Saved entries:
-- Opening Marker --

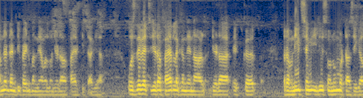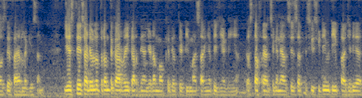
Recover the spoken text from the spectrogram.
ਅਨਆਇਡੈਂਟੀਫਾਈਡ ਬੰਦਿਆਂ ਵੱਲੋਂ ਜਿਹੜਾ ਫਾਇਰ ਕੀਤਾ ਗਿਆ। ਉਸ ਦੇ ਵਿੱਚ ਜਿਹੜਾ ਫਾਇਰ ਲੱਗਣ ਦੇ ਨਾਲ ਜਿਹੜਾ ਇੱਕ ਰਵਨੀਤ ਸਿੰਘ ਈਲੀ ਸੋਨੂ ਮੋਟਾ ਸੀਗਾ ਉਸ ਦੇ ਫਾਇਰ ਲੱਗੇ ਸਨ। ਜਿਸ ਤੇ ਸਾਡੇ ਵੱਲੋਂ ਤੁਰੰਤ ਕਾਰਵਾਈ ਕਰਦੇ ਆ ਜਿਹੜਾ ਮੌਕੇ ਦੇ ਉੱਤੇ ਟੀਮਾਂ ਸਾਰੀਆਂ ਭੇਜੀਆਂ ਗਈਆਂ। ਉਸ ਦਾ ਫੋਰੈਂਸਿਕ ਐਨਾਲਿਸਿਸ ਅਤੇ ਸੀਸੀਟੀਵੀ ਟੀਮ ਜਿਹੜੀ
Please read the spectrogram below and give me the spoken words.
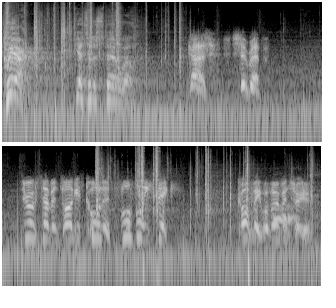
Clear. Get to the stairwell. Guys, sit rep. Zero 07, target's cornered. Floor 46. Copy, we're moving to you.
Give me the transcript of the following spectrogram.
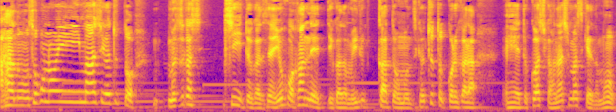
あの、そこの言い回しがちょっと難しいというかですね、よくわかんねえっていう方もいるかと思うんですけど、ちょっとこれから、えっ、ー、と、詳しく話しますけれども、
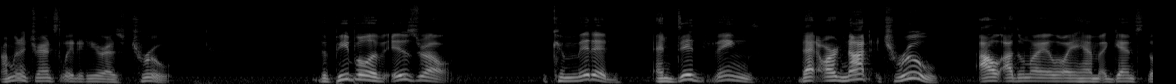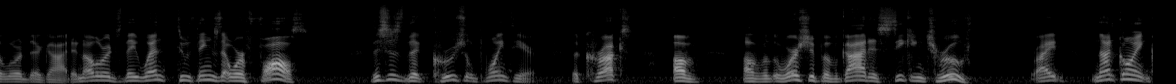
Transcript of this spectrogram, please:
I'm going to translate it here as true the people of Israel committed and did things that are not true al Adonai Elohim against the Lord their God. In other words, they went through things that were false. This is the crucial point here. The crux of of the worship of God is seeking truth, right? Not going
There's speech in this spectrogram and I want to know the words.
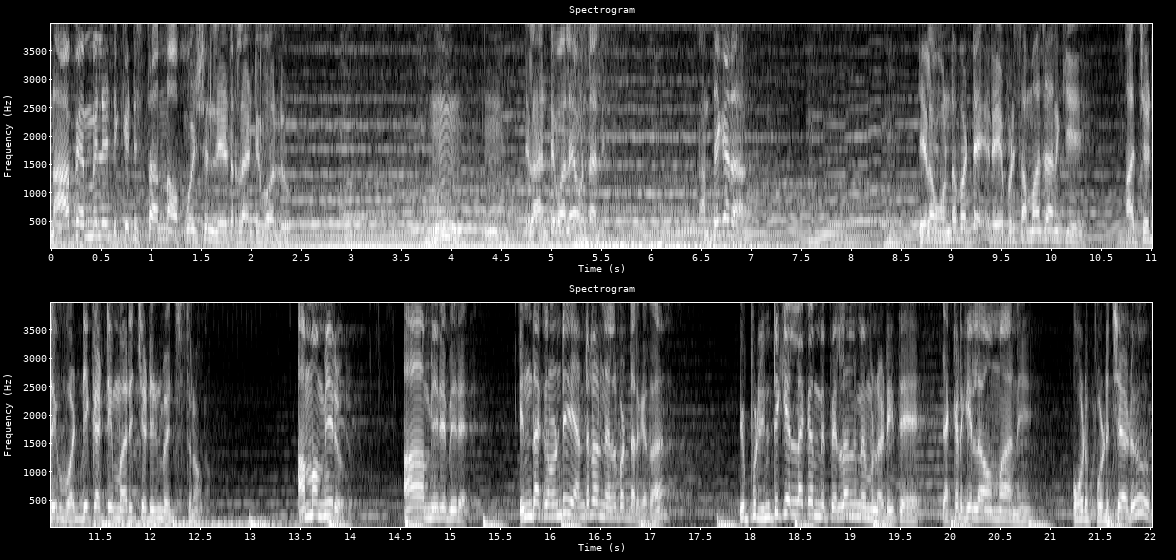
నాకు ఎమ్మెల్యే టికెట్ ఇస్తానన్న అపోజిషన్ లీడర్ లాంటి వాళ్ళు. ఇలాంటి వాళ్ళే ఉండాలి. అంతే కదా? ఇలా ఉండబట్టే రేపటి సమాజానికి ఆ చెడుకి వడ్డీ కట్టి మరీ చెడుని పెంచుతున్నాం. అమ్మ మీరు. ఆ, మీరే మీరే. ఇందాక నుండి ఎండలో నిలబడ్డారు కదా. ఇప్పుడు ఇంటికి వెళ్ళాక మీ పిల్లల్ని మిమ్మల్ని అడిగితే ఎక్కడికి వెళ్ళావమ్మా అని. ఒకడు పొడిచాడు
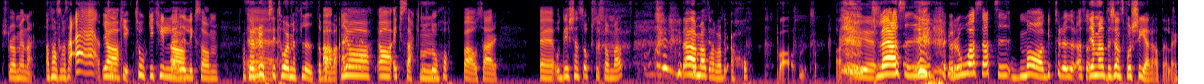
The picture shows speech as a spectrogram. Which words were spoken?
Förstår du vad jag menar? Att han ska vara såhär äh, Ja, tokig. tokig kille Ja. i liksom... Han ska ha eh, rufsigt hår med flit och bara ja, vara, äh. ja, ja, exakt. Och stå Mm. och hoppa och så här. Eh, och det känns också som att Det här med att han har hoppa. Liksom. Är- klä sig i rosa magtröjor. Alltså, Ja men att det känns forcerat eller?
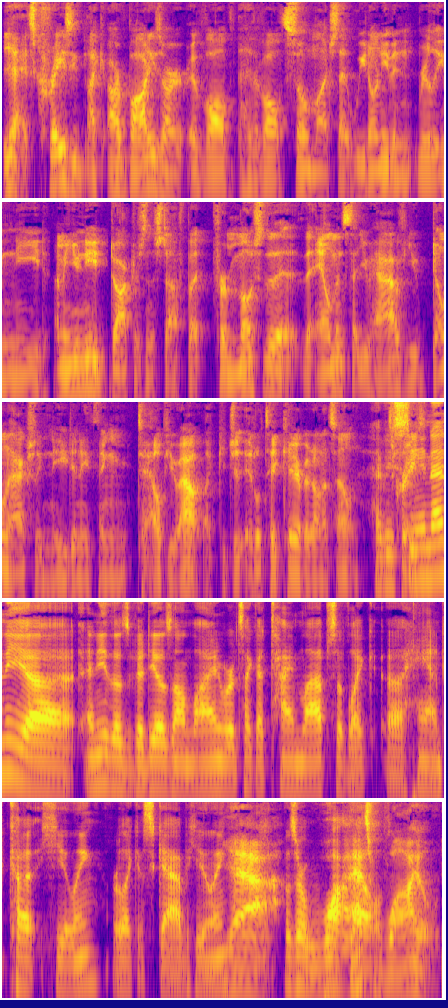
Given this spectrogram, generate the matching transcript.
Yeah, it's crazy. Like our bodies are evolved, have evolved so much that we don't even really need. I mean, you need doctors and stuff, but for most of the the ailments that you have, you don't actually need anything to help you out. Like you just, it'll take care of it on its own. Have you crazy. seen any uh any of those videos online where it's like a time lapse of like a hand cut healing or like a scab healing? Yeah. Those are wild. That's wild. Wild.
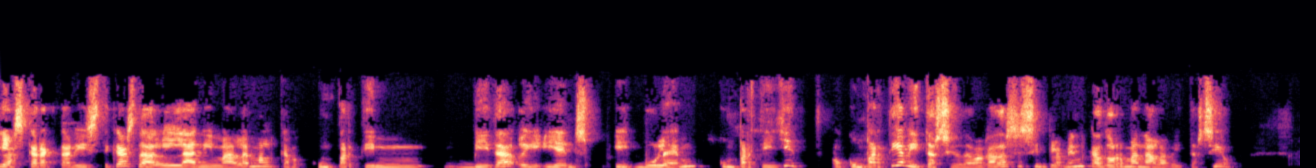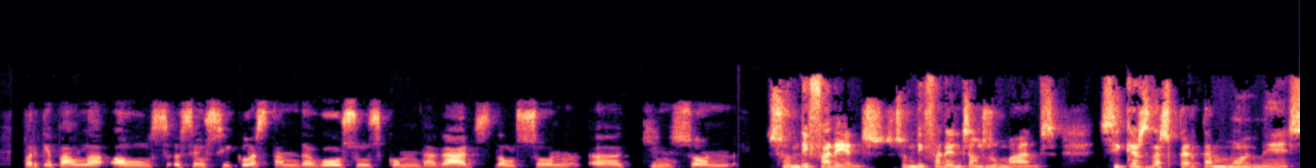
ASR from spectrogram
les característiques de l'animal amb el que compartim vida i, i, ens, i volem compartir llit o compartir habitació. De vegades és simplement que dormen a l'habitació perquè, Paula, els seus cicles, tant de gossos com de gats del son, eh, quins són? són diferents, són diferents als humans. Sí que es desperten molt més,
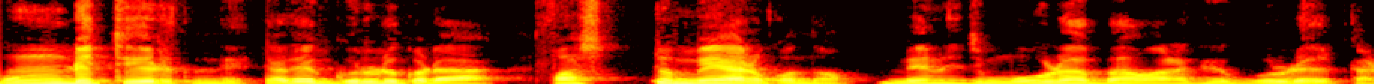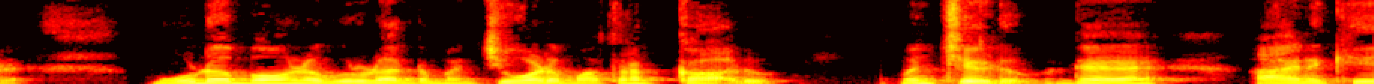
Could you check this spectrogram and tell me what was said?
ఉండి తీరుతుంది. అదే గురుడు కూడా ఫస్ట్ మే అనుకుందాం. మే నుంచి మూడో భావానికి గురుడు వెళ్తాడు. మూడో భావంలో గురుడు అంత మంచివాడు మాత్రం కాదు. మంచివాడు అంటే ఆయనకి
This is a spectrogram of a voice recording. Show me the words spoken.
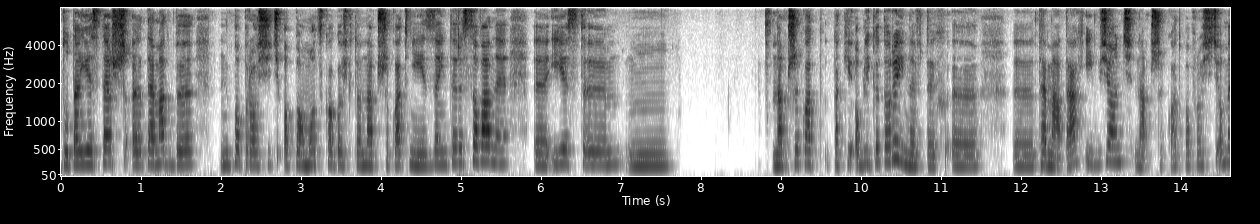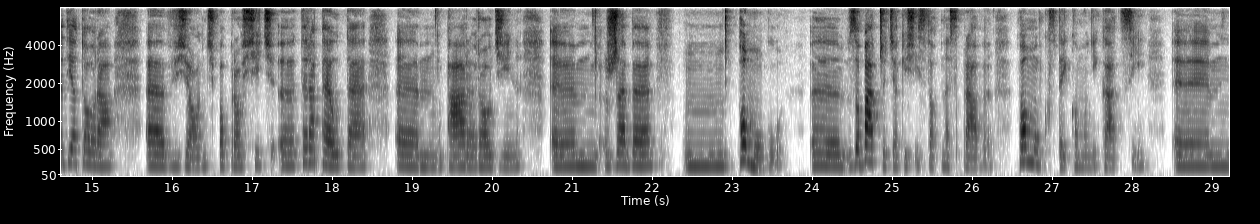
Tutaj jest też e, temat, by poprosić o pomoc kogoś, kto na przykład nie jest zainteresowany i jest na przykład taki obligatoryjny w tych y, y, tematach i wziąć na przykład, poprosić o mediatora, e, wziąć, poprosić y, terapeutę ym, par, rodzin, ym, żeby ym, pomógł y, zobaczyć jakieś istotne sprawy, pomógł w tej komunikacji, ym,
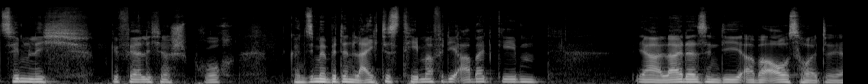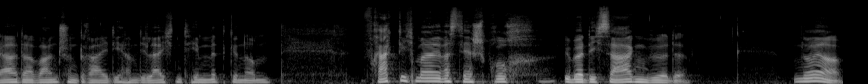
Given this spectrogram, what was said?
ziemlich gefährlicher Spruch. Können Sie mir bitte ein leichtes Thema für die Arbeit geben? Ja, leider sind die aber aus heute. Ja, da waren schon drei, die haben die leichten Themen mitgenommen. Frag dich mal, was der Spruch über dich sagen würde. Naja,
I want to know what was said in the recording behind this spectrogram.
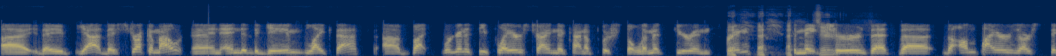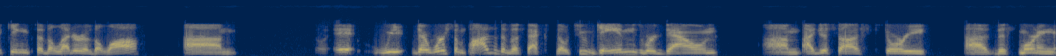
uh, they yeah they struck him out and ended the game like that. Uh, but we're going to see players trying to kind of push the limits here in spring to make sure that the the umpires are sticking to the letter of the law. Um, it, we there were some positive effects though. Two games were down um, I just saw a story uh, this morning.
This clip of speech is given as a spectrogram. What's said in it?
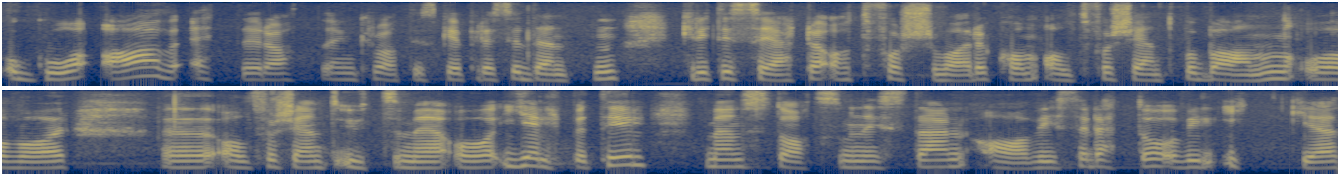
å gå av etter at den kroatiske presidenten kritiserte at Forsvaret kom altfor sent på banen og var uh, altfor sent ute med å hjelpe til. Men statsministeren avviser dette og vil ikke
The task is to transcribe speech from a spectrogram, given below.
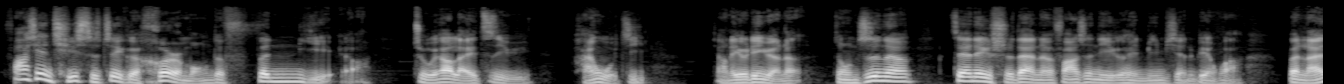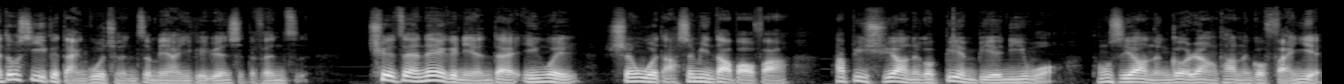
发现其实这个荷尔蒙的分野啊，主要来自于寒武纪，讲的有点远了。总之呢，在那个时代呢，发生了一个很明显的变化，本来都是一个胆固醇这么样一个原始的分子，却在那个年代因为生物大生命大爆发，它必须要能够辨别你我，同时要能够让它能够繁衍。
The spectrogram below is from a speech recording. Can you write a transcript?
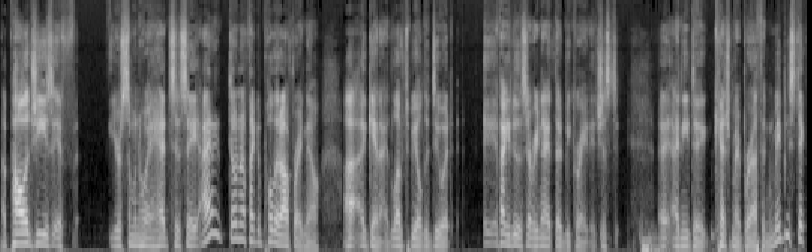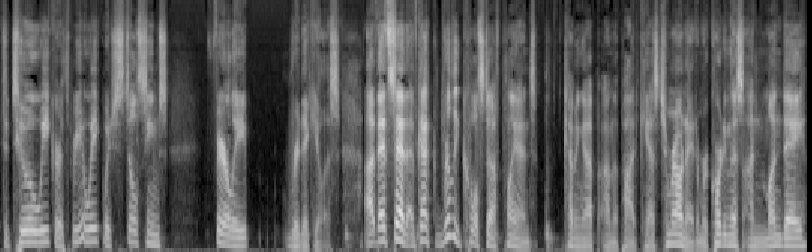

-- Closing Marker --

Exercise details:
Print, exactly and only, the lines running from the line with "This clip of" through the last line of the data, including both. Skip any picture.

Written solution:
This clip of speech is given as a spectrogram. What's said in it?
å gå av etter at den kroatiske presidenten kritiserte at Forsvaret kom altfor sent på banen og var uh, altfor sent ute med å hjelpe til. Men statsministeren avviser dette og vil ikke
The task is to transcribe speech from a spectrogram, given below.
发现其实这个荷尔蒙的分野啊，主要来自于寒武纪，讲的有点远了。总之呢，在那个时代呢，发生了一个很明显的变化，本来都是一个胆固醇这么样一个原始的分子，却在那个年代因为生物大生命大爆发，它必须要能够辨别你我，同时要能够让它能够繁衍。
The spectrogram below is from a speech recording. Can you write a transcript?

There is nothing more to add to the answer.